**WORK TO COMPLETE**
Take the whole listing and reproduce it exactly, pictures excepted.
-- -- --
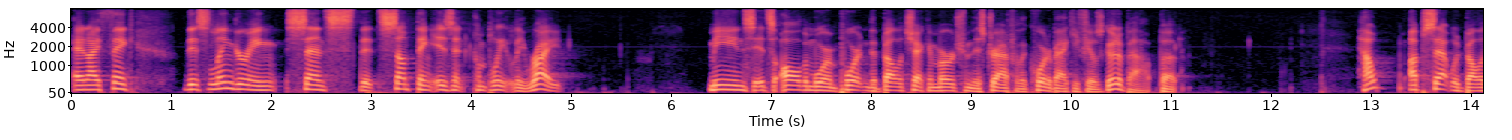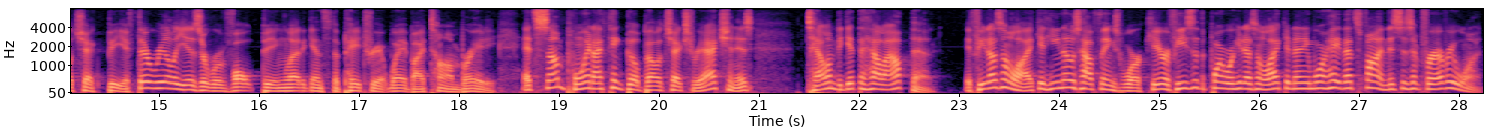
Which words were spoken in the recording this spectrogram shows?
And I think this lingering sense that something isn't completely right means it's all the more important that Belichick emerge from this draft with a quarterback he feels good about. But how upset would Belichick be if there really is a revolt being led against the Patriot way by Tom Brady? At some point, I think Bill Belichick's reaction is tell him to get the hell out then. If he doesn't like it, he knows how things work here. If he's at the point where he doesn't like it anymore, hey, that's fine. This isn't for everyone.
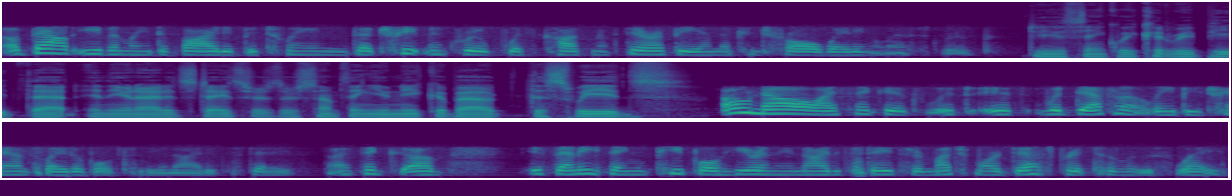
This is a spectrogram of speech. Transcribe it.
about evenly divided between the treatment group with cognitive therapy and the control waiting list group. Do you think we could repeat that in the United States, or is there something unique about the Swedes? Oh no, I think it would it would definitely be translatable to the United States. I think uh, if anything, people here in the United States are much more desperate to lose weight,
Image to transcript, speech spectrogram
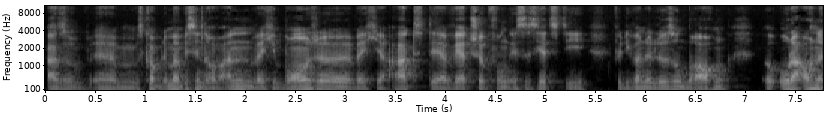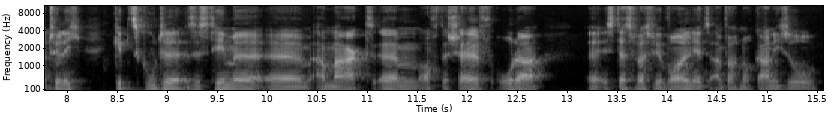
Also ähm, es kommt immer ein bisschen darauf an, welche Branche, welche Art der Wertschöpfung ist es jetzt, die, für die wir eine Lösung brauchen. Oder auch natürlich, gibt es gute Systeme äh, am Markt, ähm, off the shelf, oder äh, ist das, was wir wollen, jetzt einfach noch gar nicht so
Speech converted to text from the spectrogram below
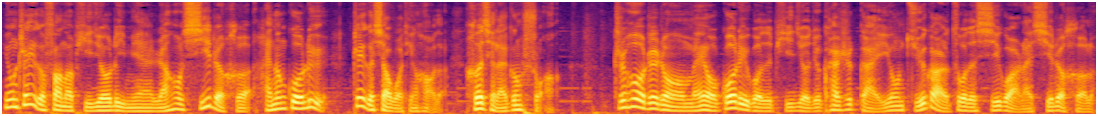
用这个放到啤酒里面，然后吸着喝，还能过滤，这个效果挺好的，喝起来更爽。之后这种没有过滤过的啤酒就开始改用桔杆做的吸管来吸着喝了。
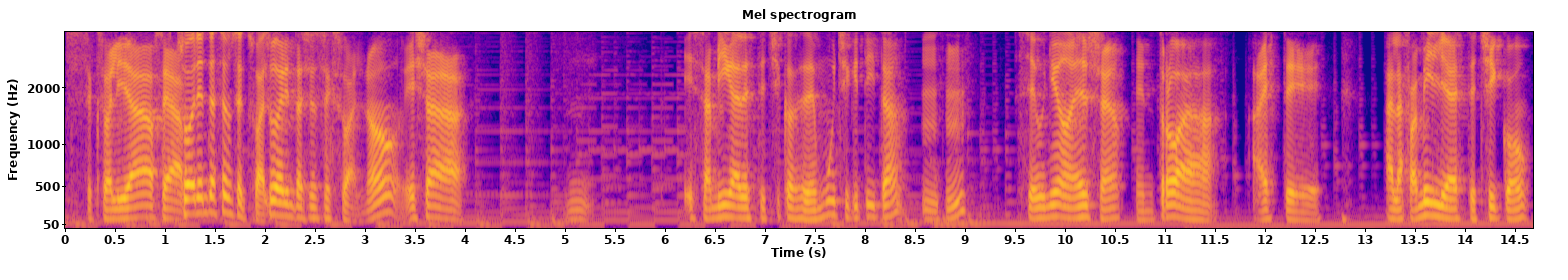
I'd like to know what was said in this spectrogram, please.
sexualidad, o sea, Su orientación sexual. su orientación sexual, ¿no? Ella mm, es amiga de este chico desde muy chiquitita. Se unió a ella, entró a, a este. a la familia de este chico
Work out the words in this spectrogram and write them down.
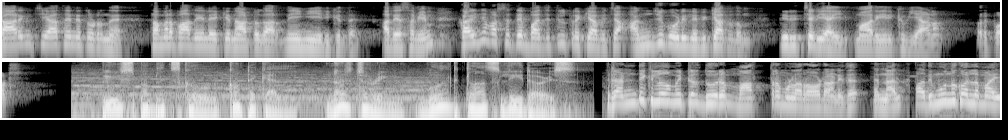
ടാറിംഗ് ചെയ്യാത്തതിനെ തുടർന്ന് സമരപാതയിലേക്ക് നാട്ടുകാർ നീങ്ങിയിരിക്കുന്നത്. അതേസമയം കഴിഞ്ഞ വർഷത്തെ ബജറ്റിൽ പ്രഖ്യാപിച്ച അഞ്ചു കോടി ലഭിക്കാത്തതും തിരിച്ചടിയായി മാറിയിരിക്കുകയാണ്. Report. Public school Kottakkal world class leaders. രണ്ട് കിലോമീറ്റർ ദൂരം മാത്രമുള്ള റോഡാണിത്. എന്നാൽ പതിമൂന്ന് കൊല്ലമായി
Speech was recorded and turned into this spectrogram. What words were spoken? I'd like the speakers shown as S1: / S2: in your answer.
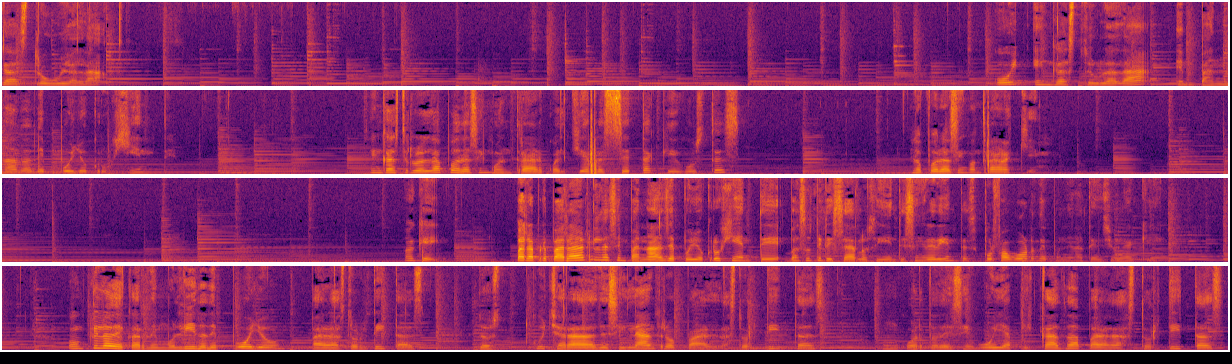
S1: Gastroulala. Hoy en Gastrulala empanada de pollo crujiente. En Gastrulala podrás encontrar cualquier receta que gustes. Lo podrás encontrar aquí. Ok, para preparar las empanadas de pollo crujiente vas a utilizar los siguientes ingredientes. Por favor de poner atención aquí. Un kilo de carne molida de pollo para las tortitas, dos cucharadas de cilantro para las tortitas, un cuarto de cebolla picada para las tortitas,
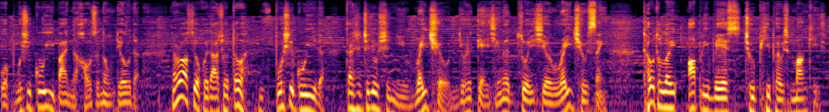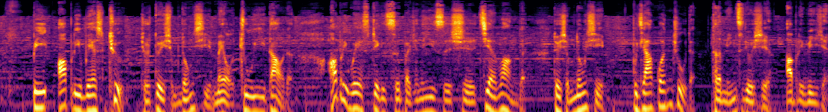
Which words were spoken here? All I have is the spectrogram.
我不是故意把你的猴子弄丢的。那 Ross 又回答说：“对，不是故意的，但是这就是你 Rachel，你就是典型的做一些 Rachel thing，totally oblivious to people's monkeys。Be oblivious to 就是对什么东西没有注意到的。Oblivious 这个词本身的意思是健忘的，对什么东西不加关注的，它的名字就是 oblivion。”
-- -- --
**YOUR SOLUTION**
Which words were spoken in the recording this spectrogram shows?
And I think this lingering sense that something isn't completely right means it's all the more important that Belichick emerge from this draft with a quarterback he feels good about. But how upset would Belichick be if there really is a revolt being led against the Patriot way by Tom Brady? At some point, I think Bill Belichick's reaction is tell him to get the hell out then. If he doesn't like it, he knows how things work here. If he's at the point where he doesn't like it anymore, hey, that's fine. This isn't for everyone.
This is a spectrogram of speech. Transcribe it.
about evenly divided between the treatment group with cognitive therapy and the control waiting list group. Do you think we could repeat that in the United States, or is there something unique about the Swedes? Oh no, I think it would it would definitely be translatable to the United States. I think uh, if anything, people here in the United States are much more desperate to lose weight,
Image to transcript, speech spectrogram
Also ähm, es kommt immer ein bisschen darauf an, welche Branche, welche Art der Wertschöpfung ist es jetzt, die, für die wir eine Lösung brauchen. Oder auch natürlich, gibt es gute Systeme äh, am Markt, ähm, off the shelf, oder äh, ist das, was wir wollen, jetzt einfach noch gar nicht so
Speech converted to text from the spectrogram below
用这个放到啤酒里面，然后吸着喝，还能过滤，这个效果挺好的，喝起来更爽。之后这种没有过滤过的啤酒就开始改用桔杆做的吸管来吸着喝了。
I'd like to know what was said in this spectrogram, please.
sexualidad, o sea, Su orientación sexual. su orientación sexual, ¿no? Ella mm, es amiga de este chico desde muy chiquitita. Se unió a ella, entró a, a este. a la familia de este chico
Work out the words in this spectrogram and write them down.
ടാറിംഗ് ചെയ്യാത്തതിനെ തുടർന്ന് സമരപാതയിലേക്ക് നാട്ടുകാർ നീങ്ങിയിരിക്കുന്നത്. അതേസമയം കഴിഞ്ഞ വർഷത്തെ ബജറ്റിൽ പ്രഖ്യാപിച്ച അഞ്ചു കോടി ലഭിക്കാത്തതും തിരിച്ചടിയായി മാറിയിരിക്കുകയാണ്. Report. Public school Kottakkal world class leaders. രണ്ട് കിലോമീറ്റർ ദൂരം മാത്രമുള്ള റോഡാണിത്. എന്നാൽ പതിമൂന്ന് കൊല്ലമായി
Speech was recorded and turned into this spectrogram. What words were spoken? I'd like the speakers shown as S1: / S2: in your answer.
S1: Gastroulala. Hoy en Gastrulala empanada de pollo crujiente. En Gastrulala podrás encontrar cualquier receta que gustes. Lo podrás encontrar aquí. Ok, para preparar las empanadas de pollo crujiente vas a utilizar los siguientes ingredientes. Por favor de poner atención aquí. Un kilo de carne molida de pollo para las tortitas, dos cucharadas de cilantro para las tortitas, un cuarto de cebolla picada para las tortitas,
Which words were spoken here? All I have is the spectrogram.
我不是故意把你的猴子弄丢的。那 Ross 又回答说：“对，不是故意的，但是这就是你 Rachel，你就是典型的做一些 Rachel thing，totally oblivious to people's monkeys。Be oblivious to 就是对什么东西没有注意到的。Oblivious 这个词本身的意思是健忘的，对什么东西不加关注的，它的名字就是 oblivion。”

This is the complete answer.